The problem is that it can be difficult to know what type of plastic it is by just looking at a plastic package. Now an invention that just won this year's James Dyson Award could make this process easier.
The invention consists of a small hand scanner that can distinguish between many different types of plastics and tells the sorter how each piece of packaging should be sorted. The scanner uses infrared spectroscopy to distinguish the type of plastic.
Normally, infrared spectroscopy is a relatively expensive technology, but inventor Jerry de Vos, at TU Delft in the Netherlands, uses discrete infrared spectroscopy. The method is not quite as accurate, but it is good enough to identify most types of plastic used in packaging.

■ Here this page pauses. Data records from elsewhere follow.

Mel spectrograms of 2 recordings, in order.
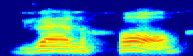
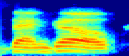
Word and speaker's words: Van Gogh: a kind of, and I'm going to say his name properly pronounced, you all, is Van Gogh, but we know him as Van Gogh.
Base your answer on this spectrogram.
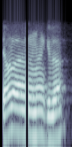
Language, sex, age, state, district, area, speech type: Tamil, male, 18-30, Tamil Nadu, Erode, rural, conversation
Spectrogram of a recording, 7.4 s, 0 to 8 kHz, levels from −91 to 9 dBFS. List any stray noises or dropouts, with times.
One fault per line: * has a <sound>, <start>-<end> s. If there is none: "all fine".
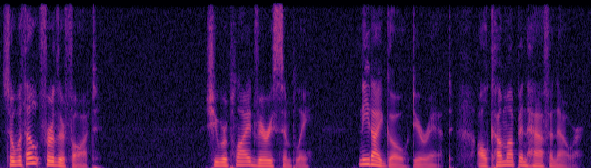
all fine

The scanner is based on cheap components and the instructions on how to build it are readily available to anyone for free. So far, Jerry de Vos has only built one prototype, but the plan is to also sell cheap kits with all components. In this way, he expects to be able to keep the price down so that even sorting companies in poor countries can afford the scanner.